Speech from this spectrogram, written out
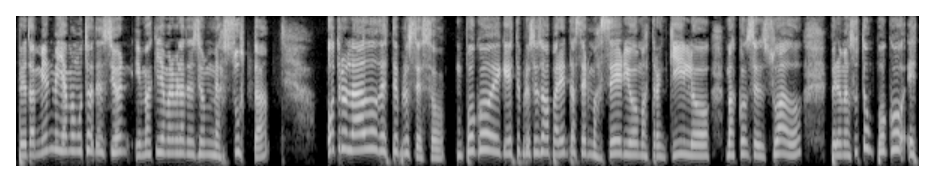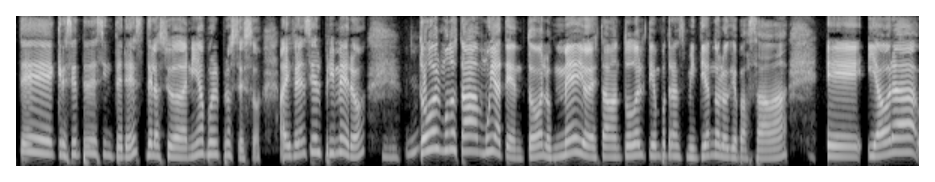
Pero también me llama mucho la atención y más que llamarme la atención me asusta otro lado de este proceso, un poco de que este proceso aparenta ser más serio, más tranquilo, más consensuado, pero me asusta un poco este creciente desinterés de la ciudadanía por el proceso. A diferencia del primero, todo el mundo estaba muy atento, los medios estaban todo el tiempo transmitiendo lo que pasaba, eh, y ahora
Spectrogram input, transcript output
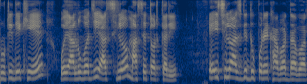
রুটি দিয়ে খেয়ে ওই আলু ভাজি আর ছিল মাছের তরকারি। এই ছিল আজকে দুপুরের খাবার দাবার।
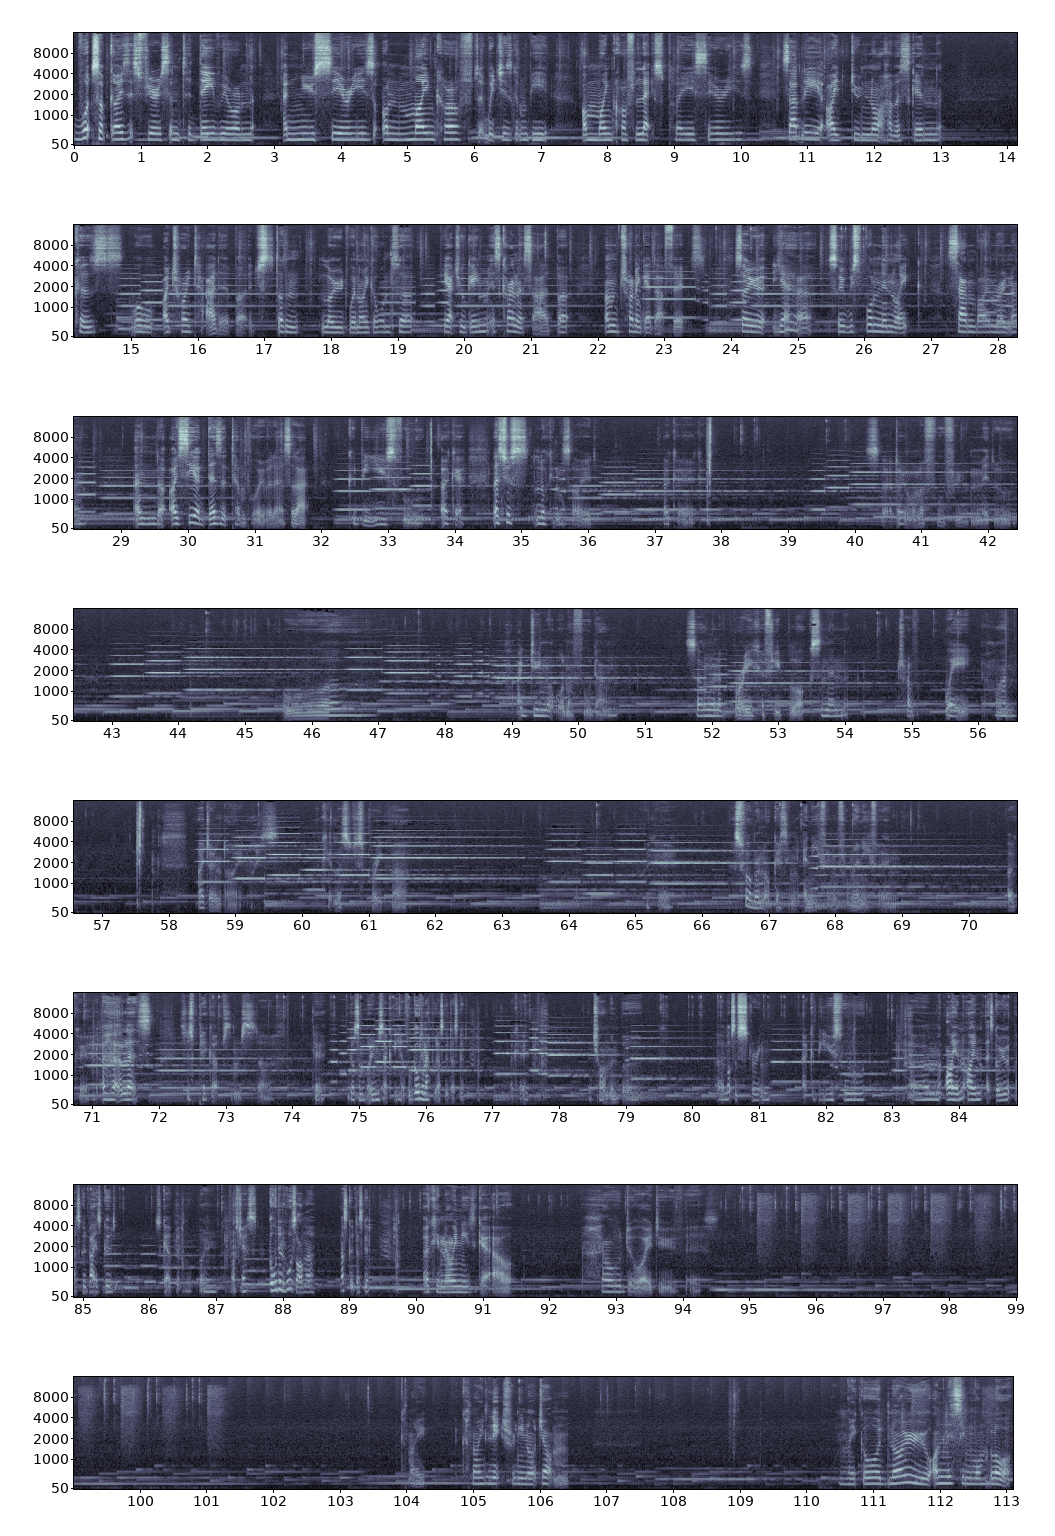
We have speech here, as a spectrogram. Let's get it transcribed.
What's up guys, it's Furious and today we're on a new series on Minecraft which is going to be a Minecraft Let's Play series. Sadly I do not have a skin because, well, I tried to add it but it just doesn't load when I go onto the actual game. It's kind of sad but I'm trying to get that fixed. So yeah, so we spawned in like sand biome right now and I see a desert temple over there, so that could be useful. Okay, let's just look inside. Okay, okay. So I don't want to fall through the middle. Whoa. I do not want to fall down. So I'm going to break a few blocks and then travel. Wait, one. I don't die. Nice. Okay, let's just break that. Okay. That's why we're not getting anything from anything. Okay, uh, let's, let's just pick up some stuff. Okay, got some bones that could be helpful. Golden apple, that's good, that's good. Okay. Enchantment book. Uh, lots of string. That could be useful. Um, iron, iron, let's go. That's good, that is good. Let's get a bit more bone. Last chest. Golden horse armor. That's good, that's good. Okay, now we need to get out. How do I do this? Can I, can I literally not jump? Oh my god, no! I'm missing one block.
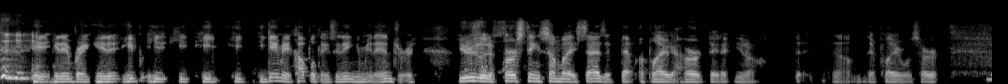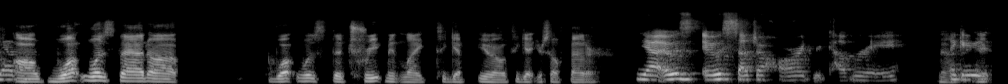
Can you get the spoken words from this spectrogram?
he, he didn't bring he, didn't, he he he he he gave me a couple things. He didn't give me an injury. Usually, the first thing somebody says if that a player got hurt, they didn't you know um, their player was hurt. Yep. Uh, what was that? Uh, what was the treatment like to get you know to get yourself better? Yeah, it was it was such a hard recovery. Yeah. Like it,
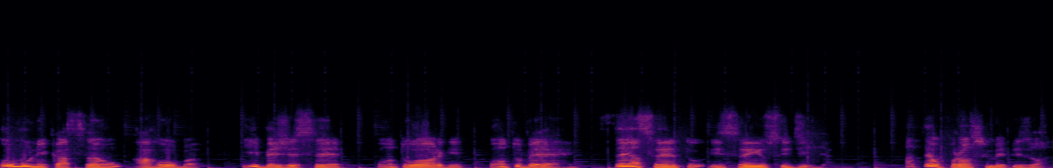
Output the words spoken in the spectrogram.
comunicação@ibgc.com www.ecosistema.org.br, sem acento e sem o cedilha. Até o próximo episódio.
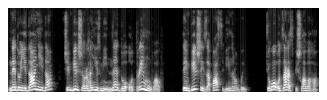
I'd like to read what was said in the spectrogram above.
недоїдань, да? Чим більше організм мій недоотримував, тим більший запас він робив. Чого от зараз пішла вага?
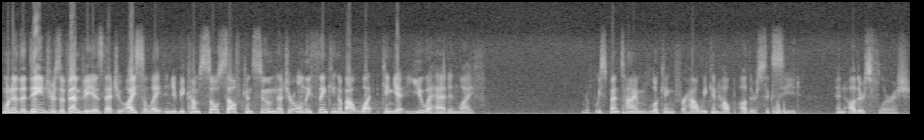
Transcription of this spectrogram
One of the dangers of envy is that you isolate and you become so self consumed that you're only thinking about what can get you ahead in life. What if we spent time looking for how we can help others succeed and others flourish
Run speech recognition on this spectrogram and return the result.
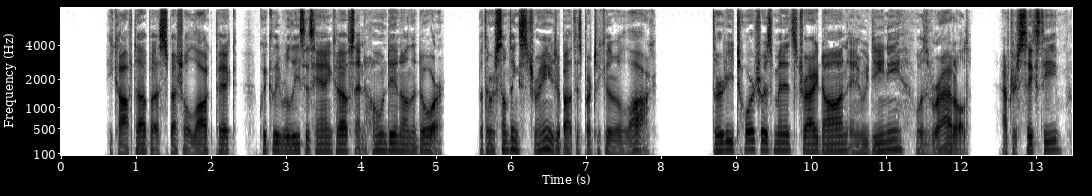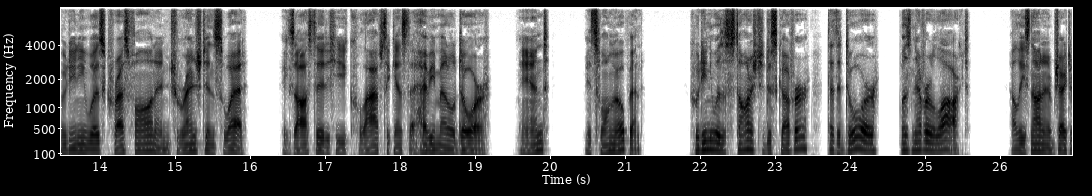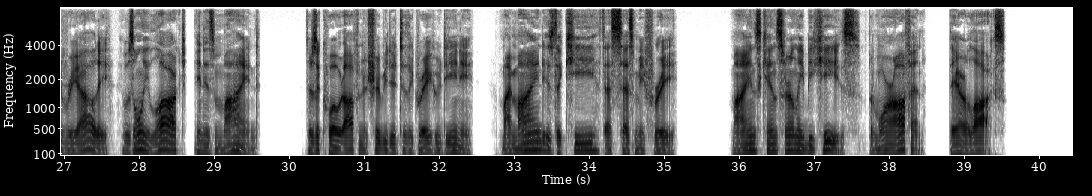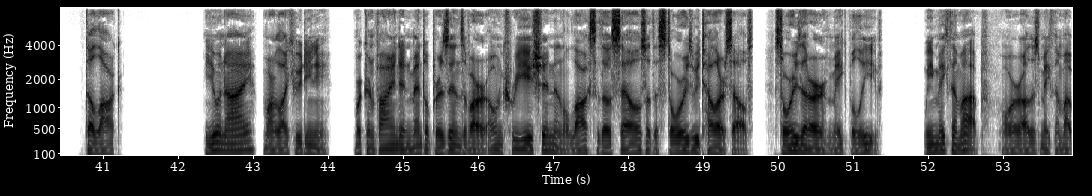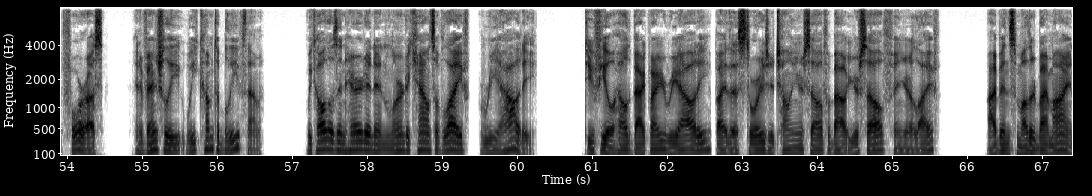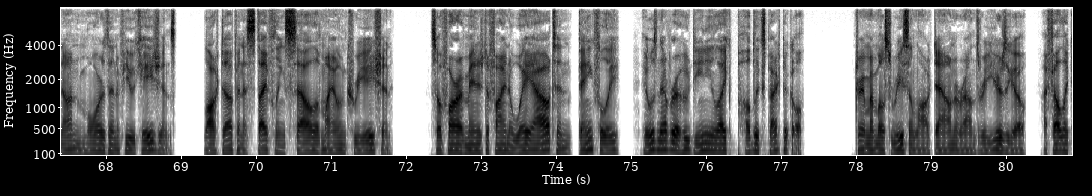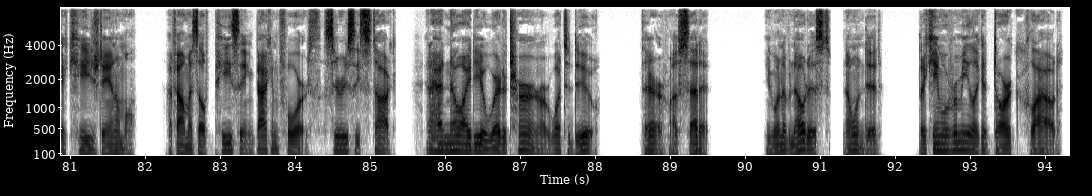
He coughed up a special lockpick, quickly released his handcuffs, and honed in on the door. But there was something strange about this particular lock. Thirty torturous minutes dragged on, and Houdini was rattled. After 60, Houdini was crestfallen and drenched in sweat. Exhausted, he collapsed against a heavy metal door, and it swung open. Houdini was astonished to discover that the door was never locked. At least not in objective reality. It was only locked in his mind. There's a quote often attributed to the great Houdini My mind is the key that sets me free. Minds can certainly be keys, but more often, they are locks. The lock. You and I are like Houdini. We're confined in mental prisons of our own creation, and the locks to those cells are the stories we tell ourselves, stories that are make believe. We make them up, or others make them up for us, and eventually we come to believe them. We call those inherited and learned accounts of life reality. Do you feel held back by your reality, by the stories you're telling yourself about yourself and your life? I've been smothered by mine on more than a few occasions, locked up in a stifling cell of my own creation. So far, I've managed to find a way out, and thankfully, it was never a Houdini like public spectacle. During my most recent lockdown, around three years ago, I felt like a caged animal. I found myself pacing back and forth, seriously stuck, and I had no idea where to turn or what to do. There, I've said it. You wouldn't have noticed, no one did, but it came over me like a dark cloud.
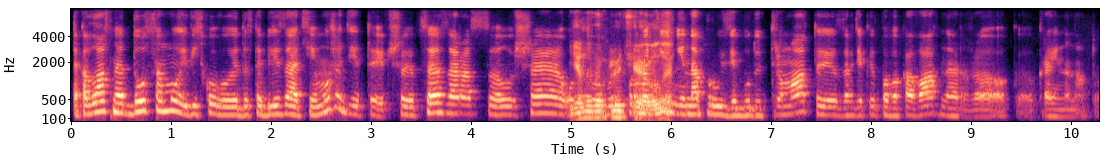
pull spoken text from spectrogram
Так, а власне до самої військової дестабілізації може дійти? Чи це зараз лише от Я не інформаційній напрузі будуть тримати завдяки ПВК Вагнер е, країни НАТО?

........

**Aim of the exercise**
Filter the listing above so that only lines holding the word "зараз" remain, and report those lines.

**Result of this task**
недоїдань, да? Чим більше організм мій недоотримував, тим більший запас він робив. Чого от зараз пішла вага?
Так, а власне до самої військової дестабілізації може дійти? Чи це зараз лише от Я не інформаційній напрузі будуть тримати завдяки ПВК Вагнер е, країни НАТО?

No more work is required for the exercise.